Pictures excluded, copy every record that follows exactly as it appears.

* * * * * * *

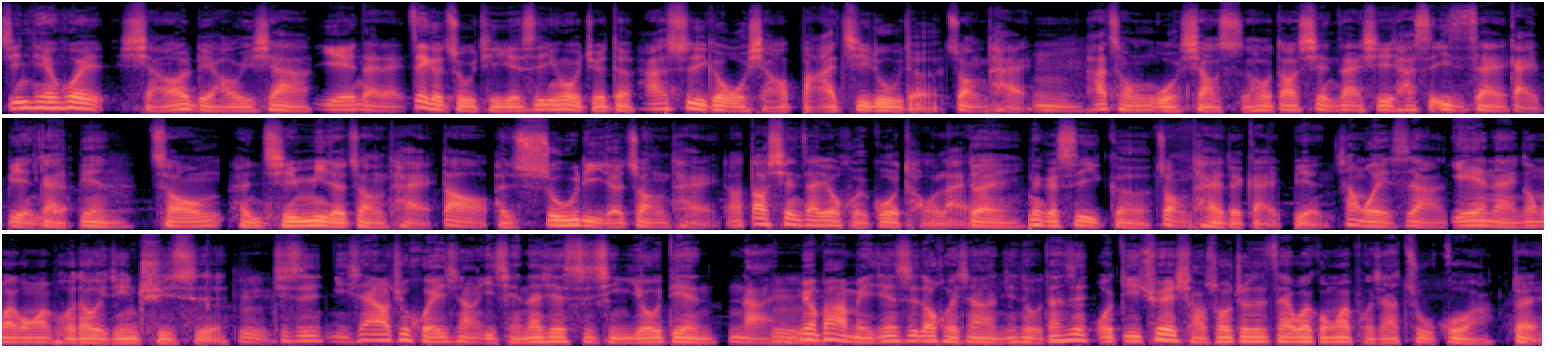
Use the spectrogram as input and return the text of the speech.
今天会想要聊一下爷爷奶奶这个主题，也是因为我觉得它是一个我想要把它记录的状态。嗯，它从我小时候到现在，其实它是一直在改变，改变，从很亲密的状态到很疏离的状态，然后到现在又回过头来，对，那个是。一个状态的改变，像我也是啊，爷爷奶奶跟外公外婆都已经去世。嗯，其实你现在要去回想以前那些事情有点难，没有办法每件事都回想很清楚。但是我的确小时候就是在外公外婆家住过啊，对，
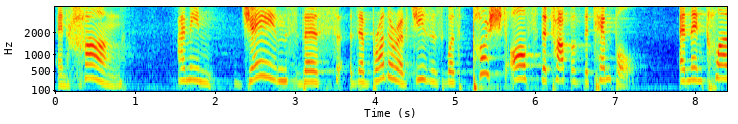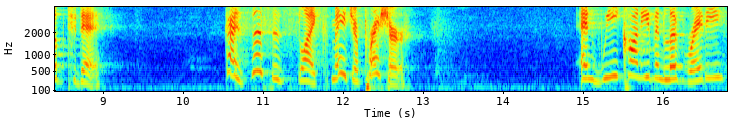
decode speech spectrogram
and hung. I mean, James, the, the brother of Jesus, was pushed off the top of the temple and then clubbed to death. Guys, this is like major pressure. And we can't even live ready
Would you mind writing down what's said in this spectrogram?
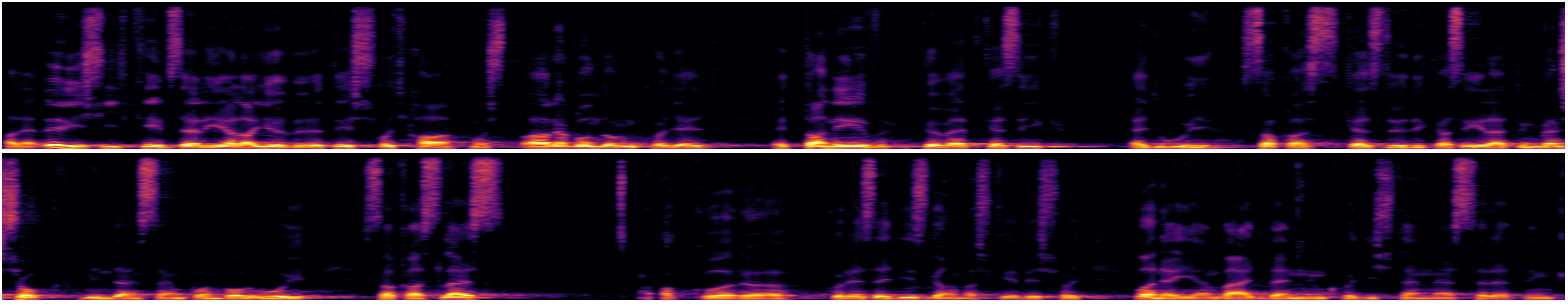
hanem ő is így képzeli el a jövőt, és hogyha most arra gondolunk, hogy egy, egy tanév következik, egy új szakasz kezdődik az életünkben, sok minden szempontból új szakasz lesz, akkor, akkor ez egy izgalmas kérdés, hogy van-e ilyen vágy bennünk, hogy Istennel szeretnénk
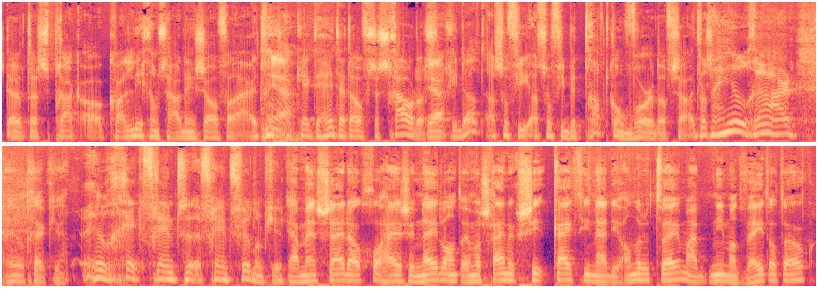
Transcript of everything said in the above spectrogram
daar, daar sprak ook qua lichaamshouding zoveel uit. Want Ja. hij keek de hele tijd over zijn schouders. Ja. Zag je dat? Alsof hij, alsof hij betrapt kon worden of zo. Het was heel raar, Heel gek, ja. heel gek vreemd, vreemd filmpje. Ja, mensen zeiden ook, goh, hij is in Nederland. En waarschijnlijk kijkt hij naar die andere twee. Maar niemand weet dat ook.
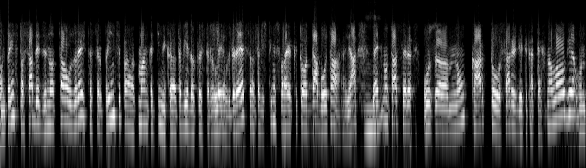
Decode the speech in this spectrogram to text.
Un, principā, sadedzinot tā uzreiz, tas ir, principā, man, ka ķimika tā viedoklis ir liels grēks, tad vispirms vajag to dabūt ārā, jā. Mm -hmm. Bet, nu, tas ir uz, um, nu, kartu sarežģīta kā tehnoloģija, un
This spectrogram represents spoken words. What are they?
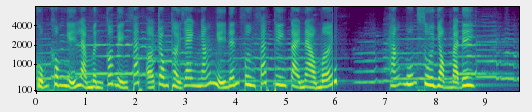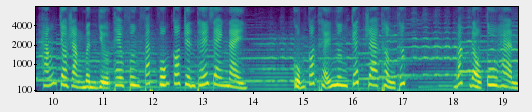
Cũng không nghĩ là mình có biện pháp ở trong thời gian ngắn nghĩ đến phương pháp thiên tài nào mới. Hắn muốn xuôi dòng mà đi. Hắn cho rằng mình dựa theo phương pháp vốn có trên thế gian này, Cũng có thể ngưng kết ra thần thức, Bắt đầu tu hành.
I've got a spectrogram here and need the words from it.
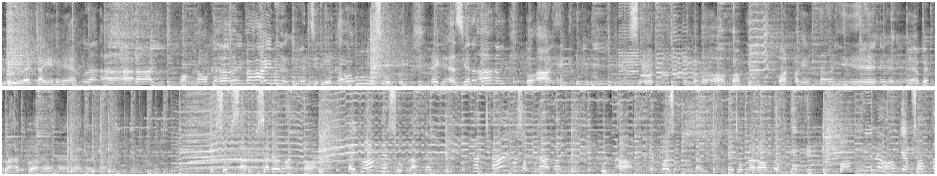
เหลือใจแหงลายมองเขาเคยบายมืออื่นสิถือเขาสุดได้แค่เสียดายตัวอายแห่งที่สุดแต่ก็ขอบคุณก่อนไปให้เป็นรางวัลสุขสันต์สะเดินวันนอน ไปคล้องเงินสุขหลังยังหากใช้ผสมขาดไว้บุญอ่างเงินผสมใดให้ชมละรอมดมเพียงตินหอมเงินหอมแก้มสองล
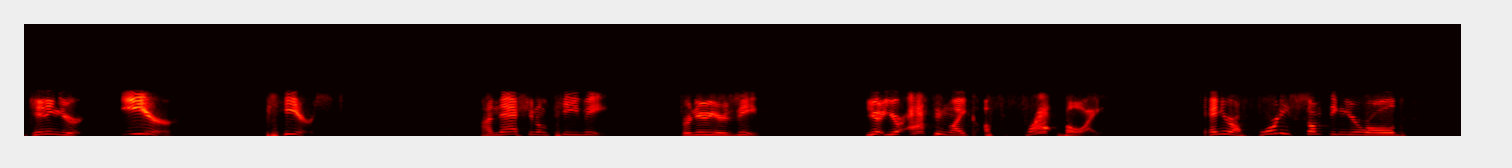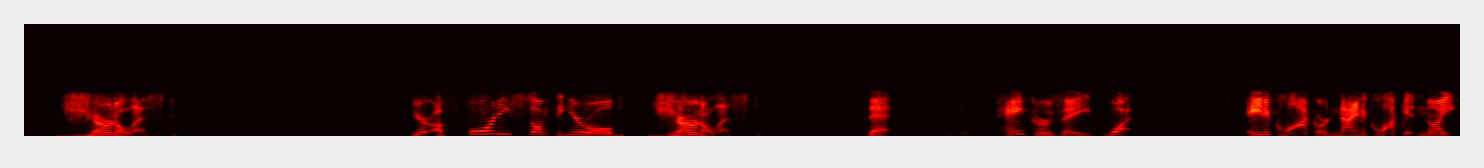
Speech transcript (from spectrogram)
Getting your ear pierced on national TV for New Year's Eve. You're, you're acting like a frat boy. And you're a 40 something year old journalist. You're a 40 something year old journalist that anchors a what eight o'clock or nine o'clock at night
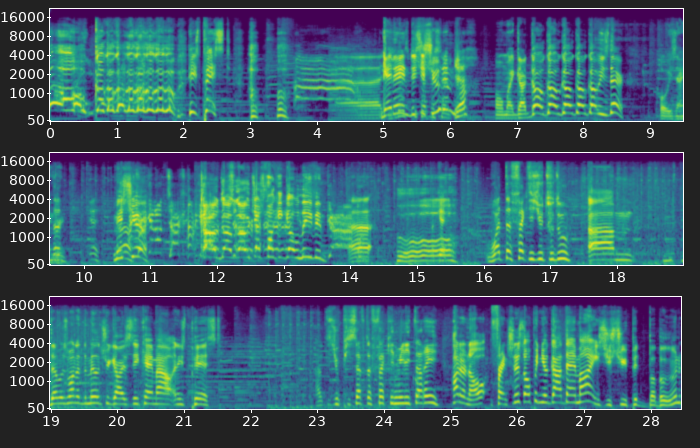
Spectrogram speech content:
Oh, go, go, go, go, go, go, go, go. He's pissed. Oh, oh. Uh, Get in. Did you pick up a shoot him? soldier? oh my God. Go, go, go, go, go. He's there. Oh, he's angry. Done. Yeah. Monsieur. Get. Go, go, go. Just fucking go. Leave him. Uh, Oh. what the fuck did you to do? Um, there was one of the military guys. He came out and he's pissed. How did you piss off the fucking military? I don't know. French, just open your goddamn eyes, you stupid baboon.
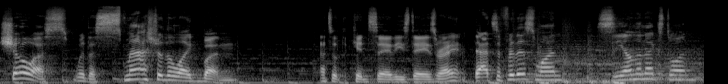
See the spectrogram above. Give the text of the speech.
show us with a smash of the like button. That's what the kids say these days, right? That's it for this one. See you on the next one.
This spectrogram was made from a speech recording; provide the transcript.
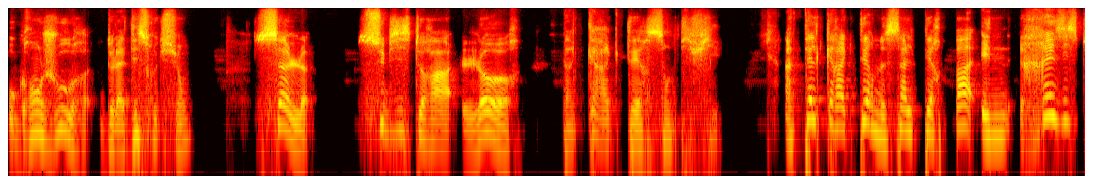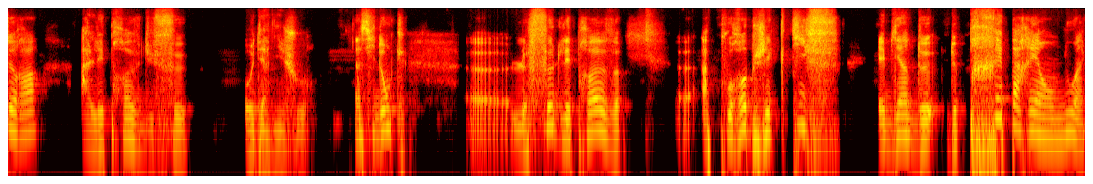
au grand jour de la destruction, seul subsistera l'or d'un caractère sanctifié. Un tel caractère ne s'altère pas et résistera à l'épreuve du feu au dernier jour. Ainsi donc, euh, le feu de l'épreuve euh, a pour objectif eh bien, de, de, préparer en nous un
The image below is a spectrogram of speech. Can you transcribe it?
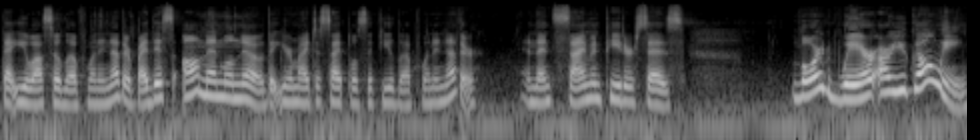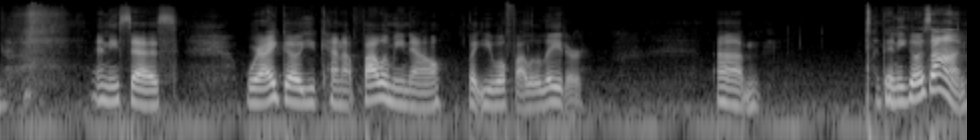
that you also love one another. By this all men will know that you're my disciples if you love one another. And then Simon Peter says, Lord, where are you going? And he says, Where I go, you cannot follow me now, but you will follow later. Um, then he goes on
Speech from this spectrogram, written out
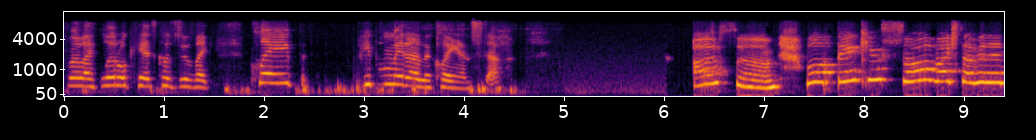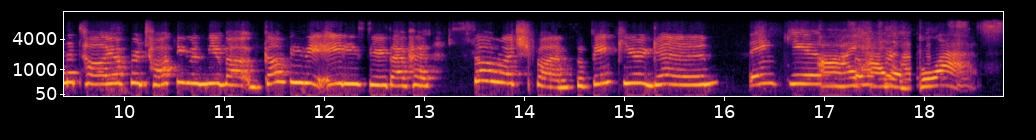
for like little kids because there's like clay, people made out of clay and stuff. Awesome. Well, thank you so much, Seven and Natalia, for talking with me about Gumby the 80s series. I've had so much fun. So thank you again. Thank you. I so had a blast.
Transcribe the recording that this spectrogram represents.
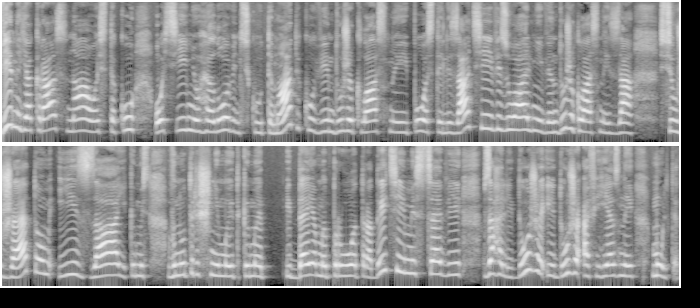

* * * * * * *

Completed exercise:
Use the spectrogram as input and return the text of the speech.
今天会想要聊一下爷爷奶奶这个主题，也是因为我觉得它是一个我想要把它记录的状态。嗯，它从我小时候到现在，其实它是一直在改变，改变，从很亲密的状态到很疏离的状态，然后到现在又回过头来，对，那个是。一个状态的改变，像我也是啊，爷爷奶奶跟外公外婆都已经去世。嗯，其实你现在要去回想以前那些事情有点难，没有办法每件事都回想很清楚。但是我的确小时候就是在外公外婆家住过啊，对，
decode speech spectrogram
and hung. I mean, James, the, the brother of Jesus, was pushed off the top of the temple and then clubbed to death. Guys, this is like major pressure. And we can't even live ready
Would you mind writing down what's said in this spectrogram?
hanem ő is így képzeli el a jövőt, és hogyha most arra gondolunk, hogy egy, egy tanév következik, egy új szakasz kezdődik az életünkben, sok minden szempontból új szakasz lesz, akkor, akkor ez egy izgalmas kérdés, hogy van-e ilyen vágy bennünk, hogy Istennel szeretnénk
Transcript of everything said in the above spectrogram
daar, daar sprak ook qua lichaamshouding zoveel uit. Want Ja. hij keek de hele tijd over zijn schouders. Ja. Zag je dat? Alsof hij, alsof hij betrapt kon worden of zo. Het was heel raar, Heel gek, ja. heel gek vreemd, vreemd filmpje. Ja, mensen zeiden ook, goh, hij is in Nederland. En waarschijnlijk kijkt hij naar die andere twee. Maar niemand weet dat ook.
Decode the speech in this spectrogram to text.
Un, principā, sadedzinot tā uzreiz, tas ir, principā, man, ka ķimika tā viedoklis ir liels grēks, tad vispirms vajag to dabūt ārā, jā. Mm -hmm. Bet, nu, tas ir uz, um, nu, kartu sarežģīta kā tehnoloģija, un
This spectrogram represents spoken words. What are they?
Cũng không nghĩ là mình có biện pháp ở trong thời gian ngắn nghĩ đến phương pháp thiên tài nào mới. Hắn muốn xuôi dòng mà đi. Hắn cho rằng mình dựa theo phương pháp vốn có trên thế gian này, Cũng có thể ngưng kết ra thần thức, Bắt đầu tu hành.
I've got a spectrogram here and need the words from it.
เหลือใจแหงลายมองเขาเคยบายมืออื่นสิถือเขาสุดได้แค่เสียดายตัวอายแห่งที่สุดแต่ก็ขอบคุณก่อนไปให้เป็นรางวัลสุขสันต์สะเดินวันนอน ไปคล้องเงินสุขหลังยังหากใช้ผสมขาดไว้บุญอ่างเงินผสมใดให้ชมละรอมดมเพียงตินหอมเงินหอมแก้มสองล
Speech transcript (from spectrogram)
Getting your ear pierced on national TV for New Year's Eve. You're, you're acting like a frat boy. And you're a 40 something year old journalist. You're a 40 something year old journalist that anchors a what eight o'clock or nine o'clock at night
Spectrogram speech content:
Oh, go, go, go, go, go, go, go, go. He's pissed. Oh, oh. Uh, Get in. Did you pick up a shoot him? soldier? oh my God. Go, go, go, go, go. He's there. Oh, he's angry. Done. Yeah. Monsieur. Get. Go, go, go. Just fucking go. Leave him. Uh, Oh. what the fuck did you to do? Um, there was one of the military guys. He came out and he's pissed. How did you piss off the fucking military? I don't know. French, just open your goddamn eyes, you stupid baboon.
See the spectrogram above. Give the text of the speech.
show us with a smash of the like button. That's what the kids say these days, right? That's it for this one. See you on the next one.
This spectrogram was made from a speech recording; provide the transcript.
au grand jour de la destruction, seul subsistera l'or d'un caractère sanctifié. Un tel caractère ne s'altère pas et résistera à l'épreuve du feu au dernier jour. Ainsi donc, euh, le feu de l'épreuve euh, a pour objectif eh bien, de, de, préparer en nous un
The image below is a spectrogram of speech. Can you transcribe it?
that you also love one another. By this all men will know that you're my disciples if you love one another. And then Simon Peter says, Lord, where are you going? And he says, Where I go, you cannot follow me now, but you will follow later. Um, then he goes on
Speech from this spectrogram, written out
for like little kids because there's like clay, people made out of clay and stuff. Awesome. Well, thank you so much, Seven and Natalia, for talking with me about Gumby the 80s series. I've had so much fun. So thank you again. Thank you. I so had a blast.
Transcribe the recording that this spectrogram represents.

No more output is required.